verb (used with object)
verb (used without object)
- tenancy in common,
- tenant farmer,
- tenant farming,
- tenant in chief,
- tenant in common,
Origin of tenant
Examples from the Web for tenant
But the law itself is hard to enforce unless there is a specific complaint about a tenant.
Phineas has just suffered the defeat of his bill to strengthen the rights of Irish tenant farmers.
It occurs after Phineas has just suffered the defeat of his bill to improve the condition of Irish tenant farmers.
He said to police, the tenant's "face could have run into my hand."
In another instance, Sharif told a court he didn't hit a tenant from whom his brother and he were trying to collect back rent.
The proprietor, tenant or occupier who permits a place to be used for an infringing performance shall be deemed an infringer.Copyright: Its History and Its Law|Richard Rogers Bowker
"That's a dangerous feller," Glaubmann said as his tenant banged the street door behind him.Elkan Lubliner, American|Montague Glass

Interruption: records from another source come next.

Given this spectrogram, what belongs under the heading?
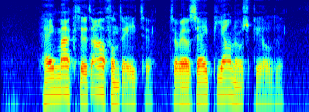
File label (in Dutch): hij maakte avondeten, Dutch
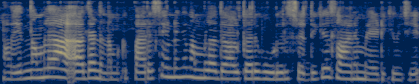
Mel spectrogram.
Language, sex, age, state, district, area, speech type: Malayalam, female, 18-30, Kerala, Wayanad, rural, spontaneous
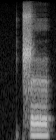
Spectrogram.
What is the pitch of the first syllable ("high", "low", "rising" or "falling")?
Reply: high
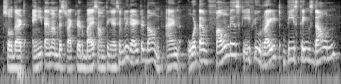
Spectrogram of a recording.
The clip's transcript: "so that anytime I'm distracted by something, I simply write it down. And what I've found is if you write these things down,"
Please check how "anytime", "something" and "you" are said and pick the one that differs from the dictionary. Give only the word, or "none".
something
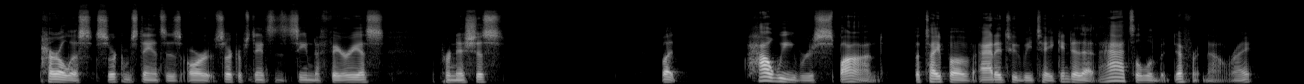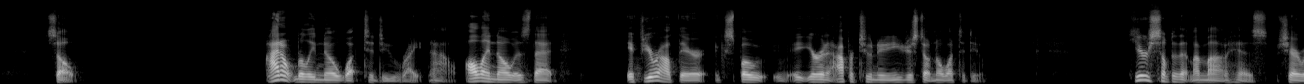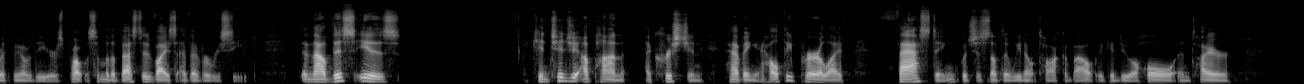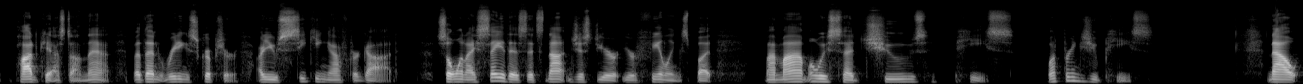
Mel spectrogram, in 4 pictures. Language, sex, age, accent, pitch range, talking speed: English, male, 30-49, American, 100-125 Hz, 160 wpm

Tenant put forth all his horsemanship to avoid the interview.The Life of Benjamin Franklin|Mason Locke Weems
He considered soberly as to the probable owner of the house and whether he would be allowed to remain its tenant.The Copy-Cat and Other Stories|Mary E. Wilkins Freeman

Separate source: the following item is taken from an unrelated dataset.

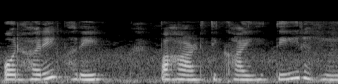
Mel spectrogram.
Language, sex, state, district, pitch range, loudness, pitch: Hindi, female, Punjab, Fazilka, 220-235 Hz, -17 LUFS, 230 Hz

The Hugheses, father and son, stared at Tenant Jones in horror.The Return|H. Beam Piper and John J. McGuire
Word Origin for tenant

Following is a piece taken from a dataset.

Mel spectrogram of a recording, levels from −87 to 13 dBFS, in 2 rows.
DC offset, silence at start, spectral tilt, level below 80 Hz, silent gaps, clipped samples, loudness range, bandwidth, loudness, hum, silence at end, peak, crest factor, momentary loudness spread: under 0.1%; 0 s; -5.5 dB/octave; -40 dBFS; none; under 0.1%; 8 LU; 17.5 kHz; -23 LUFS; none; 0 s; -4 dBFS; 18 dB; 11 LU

early 14c., "person who holds lands by title or by lease," from Anglo-French tenaunt (late 13c.), Old French tenant (12c.), noun use of present participle of tenir "to hold," from Latin tenere "hold, keep" (see tenet).